Skip to Main Content

Reds Memorabilia Collector Focuses on Unique and Hard-to-Find Items



Jeff Cox got his start collecting baseball cards around 1987. He soon branched out and began collecting old programs and yearbooks. “The older I got, I started gravitating toward things I liked the most,” he shares. Being a Cincinnati Reds fan, he began to add game-used jerseys and batting gloves to his collection, as well as autographed memorabilia. One of the first signed memorabilia items he purchased was an Edd Roush autograph.

As his collection grew, Jeff discovered that he most enjoyed collecting “oddball” items – unique pieces that might not be worth as much, but can’t really be found anywhere else. Today, his complete collection includes items such as a 1947 Reds schedule, a 1986 Reds employee handbook, press pins, luggage tags, photo pins, and game tickets (including a record-breaking game ticket signed by Pete Rose and tickets to the 1940 World Series), and over 100 autographed baseballs. He has a menu, drinking glass, and napkins from Johnny Bench’s restaurant. “I’ve got a few correspondence letters from the Reds traveling secretary discussing hotel rates for the players,” shares Jeff. “I’ve got a 1976 World Series hospitality pass and a 1976 cameraman’s jacket from NBC sports.
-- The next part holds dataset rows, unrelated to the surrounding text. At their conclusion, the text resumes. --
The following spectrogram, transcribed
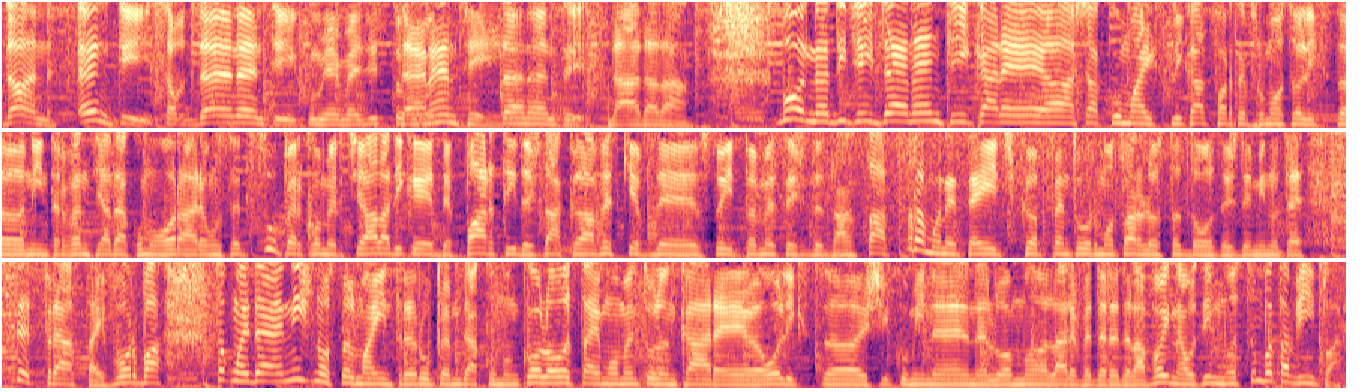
Dan Anti sau Dan Anti, cum i-ai mai zis tu. Dan Anti. Dan Anti. Da, da, da. Bun, DJ Dan Anti, care, așa cum a explicat foarte frumos Olix în intervenția de acum o oră, are un set super comercial, adică e de party, deci dacă aveți chef de suit pe mese și de dansat, rămâneți aici că pentru următoarele 120 de minute despre asta e vorba. Tocmai de-aia nici nu o să-l mai întrerupem de acum încolo. Ăsta e momentul în care Olix uh, și cu mine ne luăm uh, la revedere de la voi. Ne auzim uh, sâmbătă viitoare.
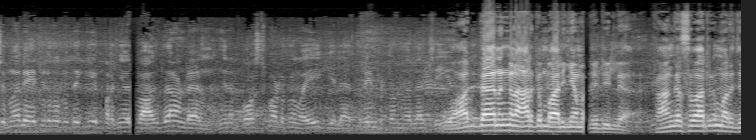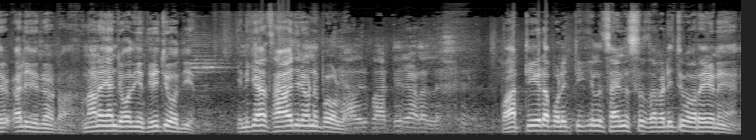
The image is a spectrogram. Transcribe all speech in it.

Those are the kind of things that are fun to find.”

While he’s slowed down with collecting baseball cards, Jeff has completed his team sets from 1953 to 2000. He has the complete run of scorecards and yearbooks dating back to 1953. More recently, he purchased a suitcase that was used by reliever Tom Hume. He also owns a pair of Adam Dunn’s cleats with his signature and the words, “First home run,” inscribed on the shoes.
 
Jeff finds it difficult to choose just one favorite item. “I’ve got a few!” He has a third base from St. Louis when Ken Griffey Jr. scored his 500th home run. Another favorite is a more unique item: a 1954 scrapbook filled with every day’s newspaper clippings from the beginning to the end of the season. “It’s six inches thick!” The oldest item in the collection is an illustration and write-up from Harpers Weekly in 1869, showcasing the first pro baseball team. He also owns a few baseball cards that date back to 1909 and 1911.
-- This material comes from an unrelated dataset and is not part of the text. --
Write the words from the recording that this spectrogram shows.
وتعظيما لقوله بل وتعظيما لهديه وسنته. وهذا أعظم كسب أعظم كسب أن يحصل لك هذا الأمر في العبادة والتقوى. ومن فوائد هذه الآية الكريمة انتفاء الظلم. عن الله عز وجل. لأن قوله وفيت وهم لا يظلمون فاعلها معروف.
To discover more items for his collection, Jeff likes to attend memorabilia shows for Cincinnati. There, he finds lot of memorabilia, such as Crosley field stadium seats. “It’s like Christmas!” he says. He also attends Reds Fantasy camp, where they have 24 former players coaching. “It gives you an opportunity to get personal and get autographs,” he explains. “It’s a cool experience if you’re a fan.” About 70% of the autographs in his collection are obtained in person through shows, signings at sports cards shops, and fantasy camps – making them extra special for the memories they carry.
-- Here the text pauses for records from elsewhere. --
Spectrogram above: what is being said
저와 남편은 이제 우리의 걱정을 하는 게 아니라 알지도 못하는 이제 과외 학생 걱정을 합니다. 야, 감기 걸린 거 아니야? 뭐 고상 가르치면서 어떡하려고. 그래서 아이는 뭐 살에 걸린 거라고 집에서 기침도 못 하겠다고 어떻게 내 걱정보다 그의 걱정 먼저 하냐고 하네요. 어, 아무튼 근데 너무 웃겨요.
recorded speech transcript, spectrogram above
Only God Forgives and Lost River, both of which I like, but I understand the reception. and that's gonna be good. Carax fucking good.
One of the most valuable items in Jeff’s collection was obtained in a rather unusual way. Jeff and his wife were shopping at a flea market, and Jeff was browsing through a stack of scrapbooks. He found one that had some baseball cards taped to it and was shocked to realize that one of them was a Jackie Robinson 1949 Bowman rookie card. He paid $6 for the scrapbook, and he expects the card to be worth $1,000 or more once he has it graded.

Not including the baseball cards, Jeff’s collection has grown to include approximately 10,000 items. These are currently displayed in a tiny spare bedroom, but Jeff has big plans for the future. Jeff and his wife are building a house, and Jeff will have 700 square feet of space which he calls the, “Reds Hall of Fame North.” He plans to display his collection to look like a museum, but he doesn’t organize the items in any particular way. “I like things kind of mixed up – it makes you look a little bit more.” In the new home, everything Jeff has collected will be on display, and there will be room for more. The only item he doesn’t display are his programs and sports cards. 
 
In addition to collecting, Jeff has one other baseball-related hobby: creating customized bobbleheads. In the past five years, he’s done at least 100 different ones. Jeff says, “It allows me to blend my artistic skills and love of baseball into one!” He sells the majority of the bobbleheads to other Reds fans, while keeping some personal favorites.
 
Ultimately, Jeff’s collection is a way for him to celebrate his passion for the sport. “As a baseball fan, every kids dream is to play major league baseball,” shares Jeff. “The large majority of fans don’t get to do that, so the next best thing is to collect things they love. I like to bring parts of the game into my collection. I can keep the game around me as much as possible!”